"There's an alarm," she said. "It alerts the building if I'm gone longer than five days."
"Then we have five days," I said, like some foolish Shakespearean hero.
She shook her head. "They'll see how long you were gone. They might check the Well too early."
And if they did, they might not give her final, desperate experiment a chance to work. I had to leave so she could destroy the world.
In the end, it was easy enough. Another hole in my heart, another wall. I had spent years inured to disappointment. In many ways, it was my only real expertise. She walked me back to the gate.

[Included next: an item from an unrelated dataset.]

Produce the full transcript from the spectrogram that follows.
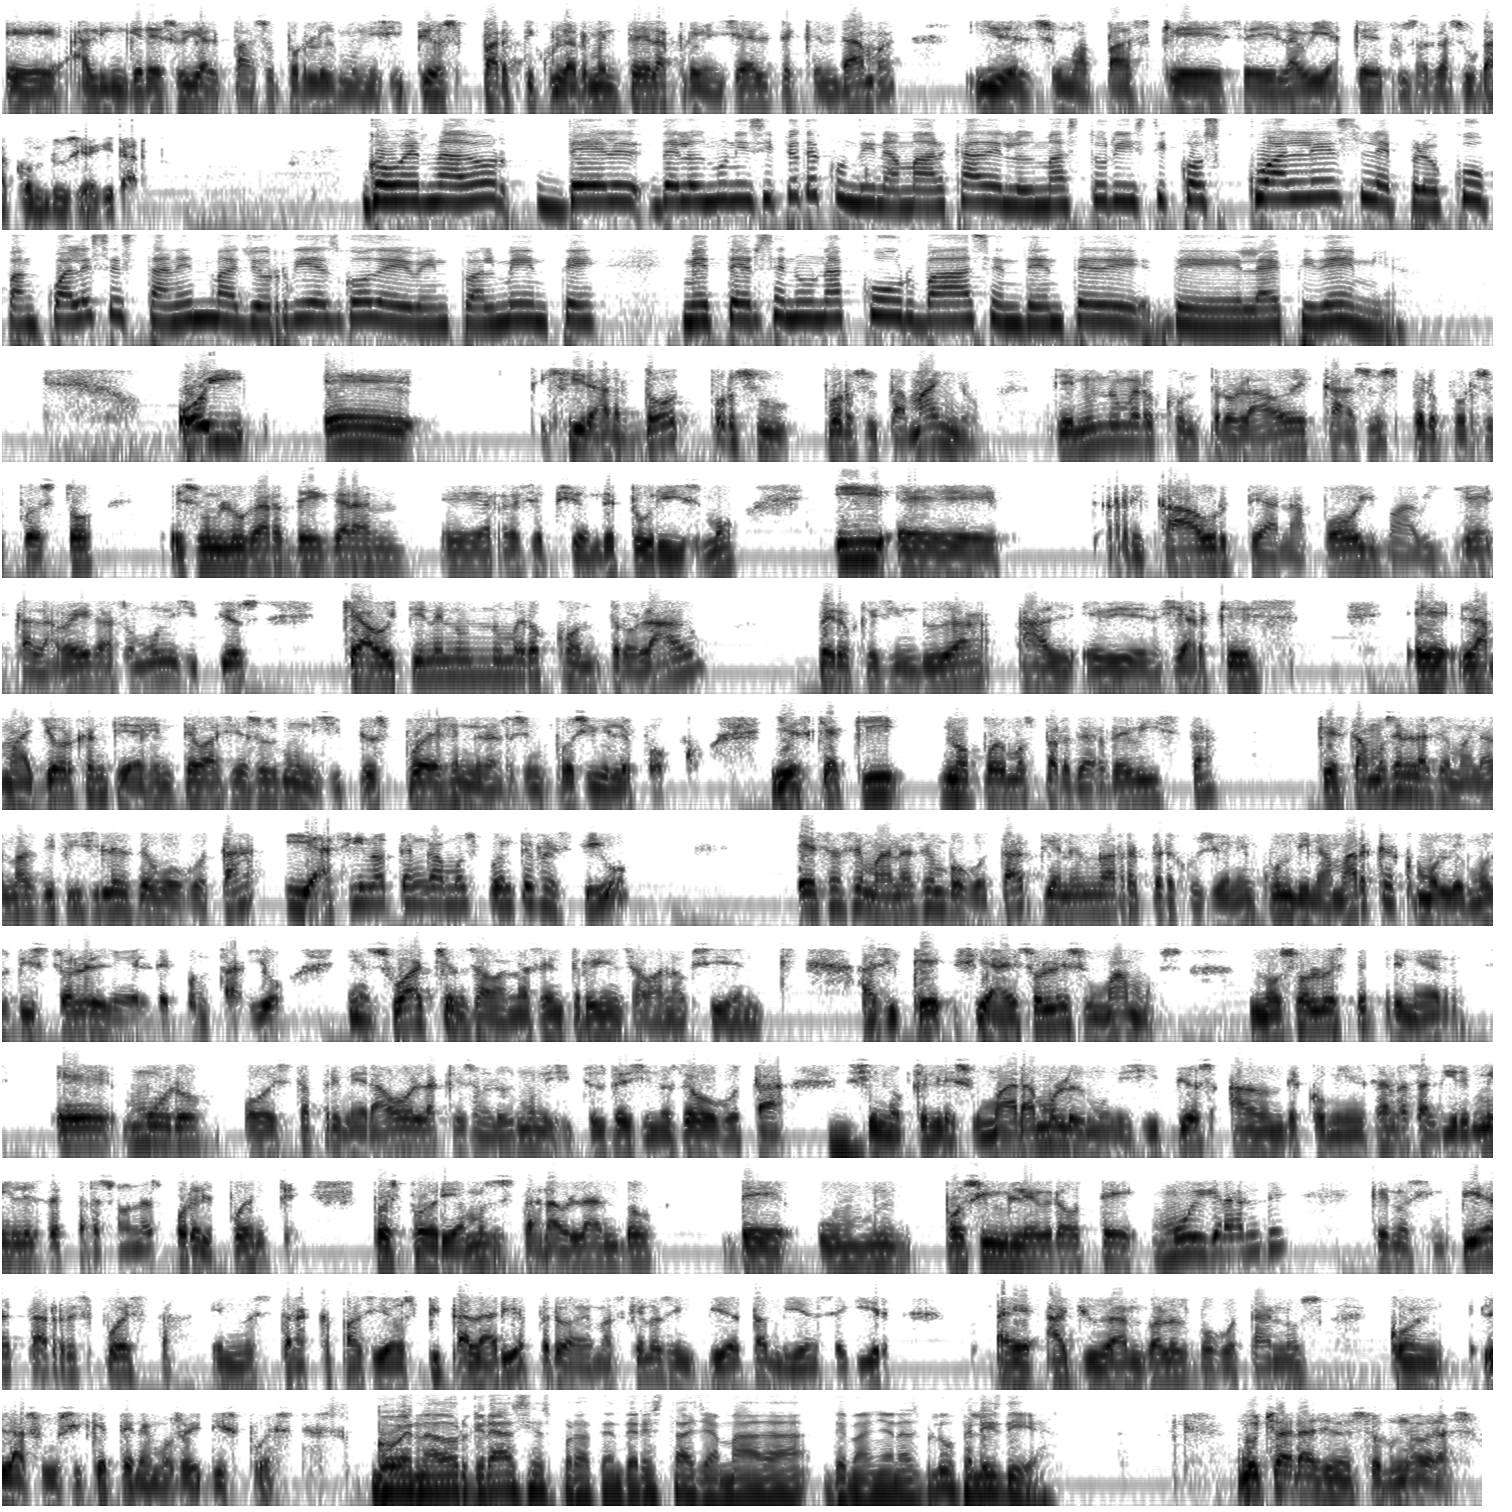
eh, al ingreso y al paso por los municipios, particularmente de la provincia del Tequendama y del Sumapaz, que es eh, la vía que de Fusagasugá conduce a Girardot. Gobernador, de, los municipios de Cundinamarca, de los más turísticos, ¿cuáles le preocupan? ¿Cuáles están en mayor riesgo de eventualmente meterse en una curva ascendente de, la epidemia? Hoy, eh, Girardot, por su, por su tamaño, tiene un número controlado de casos, pero por supuesto es un lugar de gran eh, recepción de turismo y eh, Ricaurte, Anapoima, Villeta, La Vega, son municipios que hoy tienen un número controlado, pero que sin duda al evidenciar que es eh, la mayor cantidad de gente va hacia esos municipios puede generarse un posible foco. Y es que aquí no podemos perder de vista que estamos en las semanas más difíciles de Bogotá y así no tengamos puente festivo, esas semanas en Bogotá tienen una repercusión en Cundinamarca, como lo hemos visto en el nivel de contagio en Suacha, en Sabana Centro y en Sabana Occidente. Así que si a eso le sumamos no solo este primer eh, muro o esta primera ola que son los municipios vecinos de Bogotá, mm. sino que le sumáramos los municipios a donde comienzan a salir miles de personas por el puente, pues podríamos estar hablando de un posible brote muy grande que nos impida dar respuesta en nuestra capacidad hospitalaria, pero además que nos impida también seguir eh, ayudando a los bogotanos con las UCI que tenemos hoy dispuestas. Gobernador, gracias por atender esta llamada de Mañanas Blue. Feliz día. Muchas gracias, Néstor. Un abrazo.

"It's okay," she said. I think I was crying. "I'll be okay. I gave birth to this world. It should have my body."
My professors had all been shocked when I abandoned my doctorate. I tried to explain why, tried to convey my crisis of insupportable contradictions within a rational philosophical framework, but it came out garbled and terrified. "Catholic guilt?" one had hazarded. "No," I said, remembering childhood lessons of souls impaled in hell. "Catholic doubt."
If there was a heaven, Constance Roya would have nothing to do with it. She would be in Dante's first ring, with Aristotle and Carl Sagan, discussing underworld politics and whether demons have Hox genes.
But there wasn't a heaven.
The airlock would open automatically when I came back alone, she assured me. "Count to thirty," she whispered, her dark lips brushing against my ear. Her voice was rough, and sometimes I imagine that she was crying, also. "Then I'll be gone."
Back through the rabbit hole, out the other side.
I last saw her kneeling in the mud, one hand in her tangled hair, mouth open. As though she would scream, or say that she was glad I had come, that whatever she felt for me, it wasn't just pity.
Thirty seconds. I counted thirty-five to be sure, lying on the carpet of her lab. Her sunlight on my face, anisette in my hair.